On Behalf of | Sep 22, 2023 | Criminal Defense |

Property crimes, including theft, are among the most common criminal charges pursued in Oklahoma. There are many different forms of theft, from retail fraud or shoplifting to strong-arm robberies. Anyone accused of stealing or attempting to steal property from another person or business could very

well find themselves facing criminal charges. Those charges will vary in severity depending on the value of the items involved and the type of items someone attempts to steal. There are enhanced penalties imposed or harsher charges brought for certain types of property, such as vehicles.

When considering the different theft-related charges that Oklahoma prosecutors can pursue, burglary is one of the more serious offenses that will typically result in felony charges. What differentiates burglary from traditional theft?

Burglary involves unlawful entry

Theft can occur in almost any location, but burglary takes place on private property. Although many cases of burglary involve theft, the state generally does not need to prove that someone intended to steal resources from an individual or business to pursue burglary charges. The statutory definition of burglary focuses on someone illegally accessing a property with the intent to commit a crime. That crime does not need to be theft necessarily. A burglary could involve forcing entry into a home with the intent to commit a violent crime or to damage the property rather than steal from it.

Oklahoma classifies burglary offenses based on whether or not there are people present at the time of the unlawful entry. Burglaries that take place when there is someone present usually result in more serious charges and more significant penalties. Burglary charges will typically be felonies and could result in multiple years of incarceration should someone plead guilty.

First-degree burglary involves breaking into a home with people present and could lead to up to 20 years in prison. The state can even charge those accused of breaking into a motor vehicle with burglary, although such scenarios would likely lead to third-degree burglary charges that carry a maximum sentence of five years.

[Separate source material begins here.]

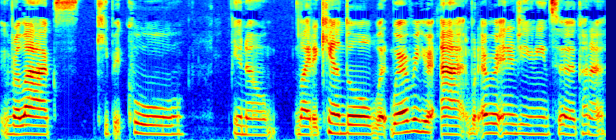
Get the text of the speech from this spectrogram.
relax, keep it cool, you know, light a candle, wherever you're at, whatever energy you need to kind of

Nuances in the law can make a big difference in the charges and penalties that someone faces when they’re accused of wrongdoing. Seeking legal guidance to learn more about property crimes and burglary may benefit those accused of unlawfully accessing a property in Oklahoma.